__Aim of the task__
Leave the images aside and repeat the whole listing exactly.

__Supplied material__

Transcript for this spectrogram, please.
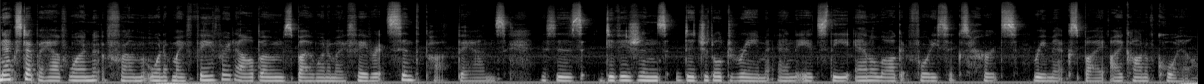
Next up, I have one from one of my favorite albums by one of my favorite synth pop bands. This is De/Vision's Digital Dream, and it's the Analog at 46 Hertz remix by Icon of Coil.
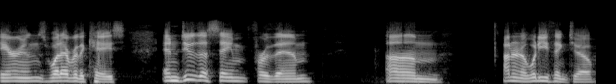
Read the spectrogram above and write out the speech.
errands, whatever the case, and do the same for them? Um, I don't know. What do you think, Joe?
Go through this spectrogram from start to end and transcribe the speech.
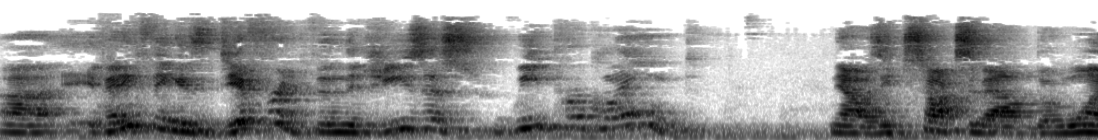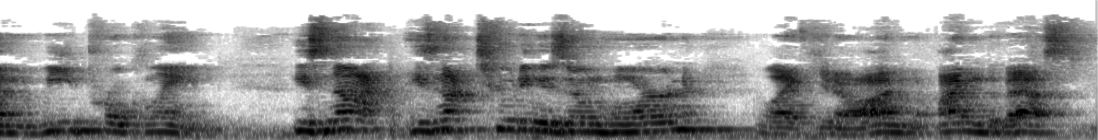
uh, if anything is different than the Jesus we proclaimed. Now, as he talks about the one we proclaimed, He's not, he's not tooting his own horn, like, you know, I'm, I'm the best.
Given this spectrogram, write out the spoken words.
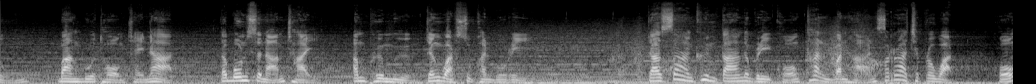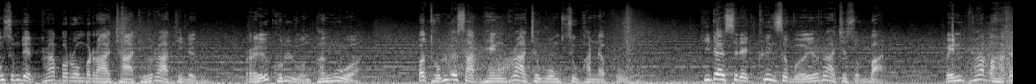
340 บางบัวทองชัยนาทตำบลสนามชัยอำเภอเมืองจังหวัดสุพรรณบุรีจะสร้างขึ้นตามดำริของท่านบรรหารพระราชประวัติ ของสมเด็จพระบรมราชาธิราชที่หนึ่งหรือขุนหลวงพะงั่วปฐมกษัตริย์แห่งราชวงศ์สุพรรณภูมิ ที่ได้เสด็จขึ้นเสวยราชสมบัติ เป็นพระมหาก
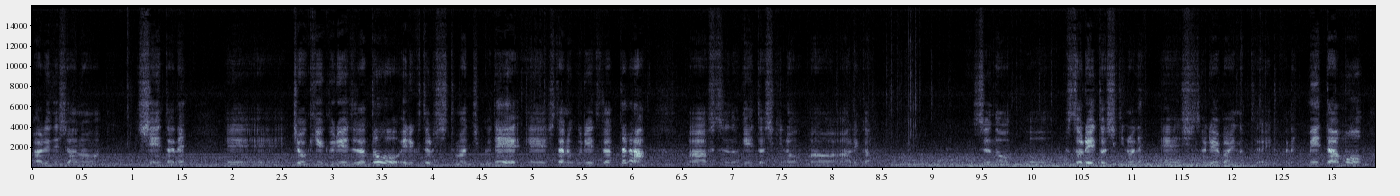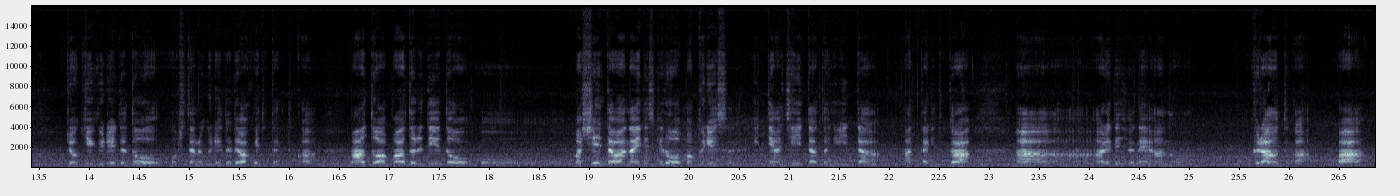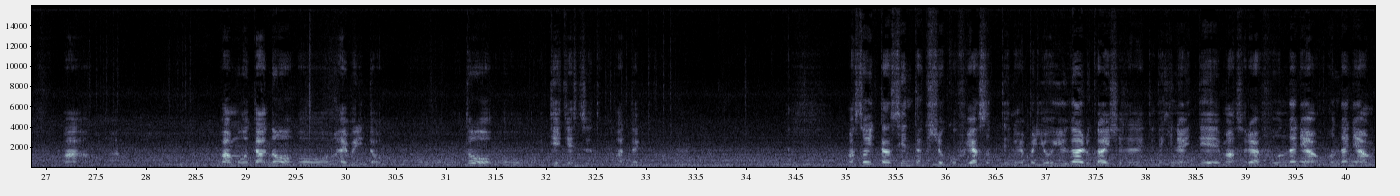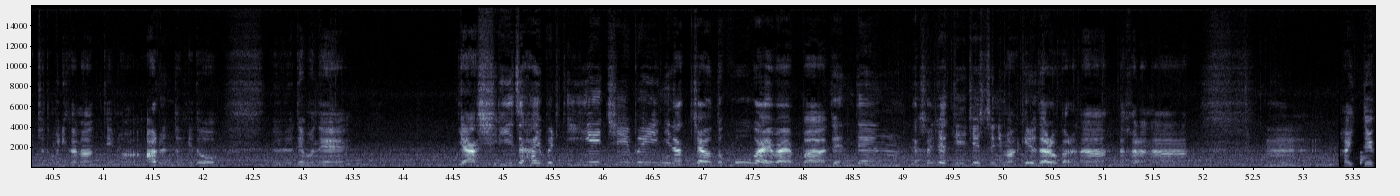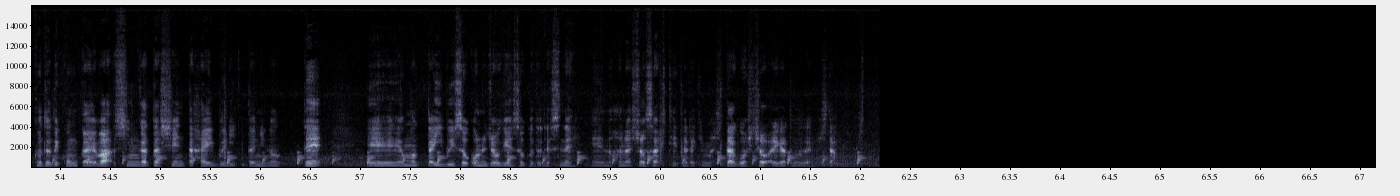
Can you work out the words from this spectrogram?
あれでしょあのシエンタね、えー、上級グレードだとエレクトロシフトマチックで、えー、下のグレードだったらあ普通のゲート式のああれか。普通のシフトゲート式のね、えー、シフトレバーになってたりとかね。メーターも上級グレードと下のグレードで分けてたりとか、まあ、あとはパワトレでいうと、まあ、シエンタはないですけど、まあ、プリウス。1.8リッターと2リッターあったりとか。ああれですよね。あのクラウンとかは、まあ、ワンモーターのハイブリッドと THS2 とかあったりとか。まあ、そういった選択肢をこう増やすっていうのはやっぱり余裕がある会社じゃないとできないんで、まあ、それはホンダにはホンダにはちょっと無理かなっていうのはあるんだけどうんでもねいや、シリーズハイブリッド EHEV になっちゃうと、郊外はやっぱ全然、それじゃ THS に負けるだろうからな。だからな。うん。はい、ということで今回は新型シエンタハイブリッドに乗って、えー、思った EV 走行の上限速度ですね、えー、の話をさせていただきました。ご視聴ありがとうございました。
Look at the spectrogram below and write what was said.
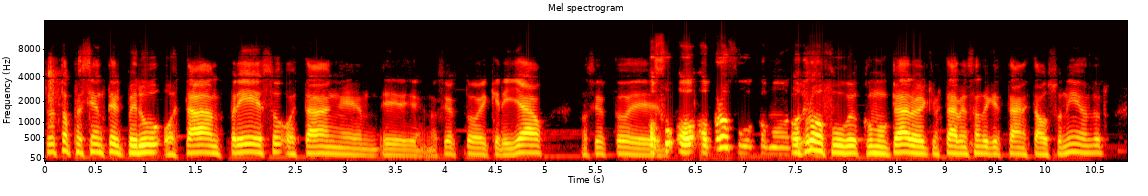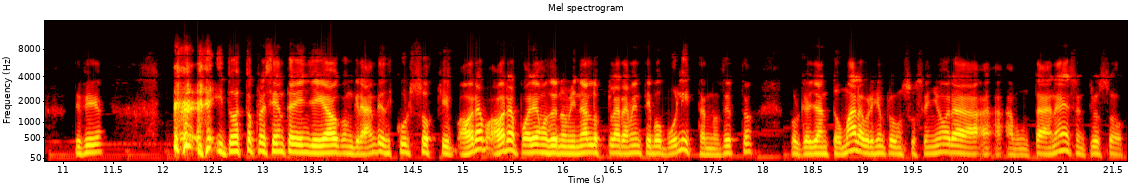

__Expected output__
Transcript for this spectrogram, please.
Next up, I have one from one of my favorite albums by one of my favorite synth pop bands. This is De/Vision's Digital Dream, and it's the Analog at 46 Hertz remix by Icon of Coil.
Read the spectrogram above and write out the speech.
errands, whatever the case, and do the same for them? Um, I don't know. What do you think, Joe?
Go through this spectrogram from start to end and transcribe the speech.
uh, if anything is different than the Jesus we proclaimed. Now, as he talks about the one we proclaimed, He's not, he's not tooting his own horn, like, you know, I'm, I'm the best.
Given this spectrogram, write out the spoken words.
340 บางบัวทองชัยนาทตำบลสนามชัยอำเภอเมืองจังหวัดสุพรรณบุรีจะสร้างขึ้นตามดำริของท่านบรรหารพระราชประวัติ ของสมเด็จพระบรมราชาธิราชที่หนึ่งหรือขุนหลวงพะงั่วปฐมกษัตริย์แห่งราชวงศ์สุพรรณภูมิ ที่ได้เสด็จขึ้นเสวยราชสมบัติ เป็นพระมหาก
Can you work out the words from this spectrogram?
あれでしょあのシエンタね、えー、上級グレードだとエレクトロシフトマチックで、えー、下のグレードだったらあ普通のゲート式のああれか。普通のシフトゲート式のね、えー、シフトレバーになってたりとかね。メーターも上級グレードと下のグレードで分けてたりとか、まあ、あとはパワトレでいうと、まあ、シエンタはないですけど、まあ、プリウス。1.8リッターと2リッターあったりとか。ああれですよね。あのクラウンとかは、まあ、ワンモーターのハイブリッドと THS2 とかあったりとか。まあ、そういった選択肢をこう増やすっていうのはやっぱり余裕がある会社じゃないとできないんで、まあ、それはホンダにはホンダにはちょっと無理かなっていうのはあるんだけどうんでもねいや、シリーズハイブリッド EHEV になっちゃうと、郊外はやっぱ全然、それじゃ THS に負けるだろうからな。だからな。うん。はい、ということで今回は新型シエンタハイブリッドに乗って、えー、思った EV 走行の上限速度ですね、えー、の話をさせていただきました。ご視聴ありがとうございました。
Look at the spectrogram below and write what was said.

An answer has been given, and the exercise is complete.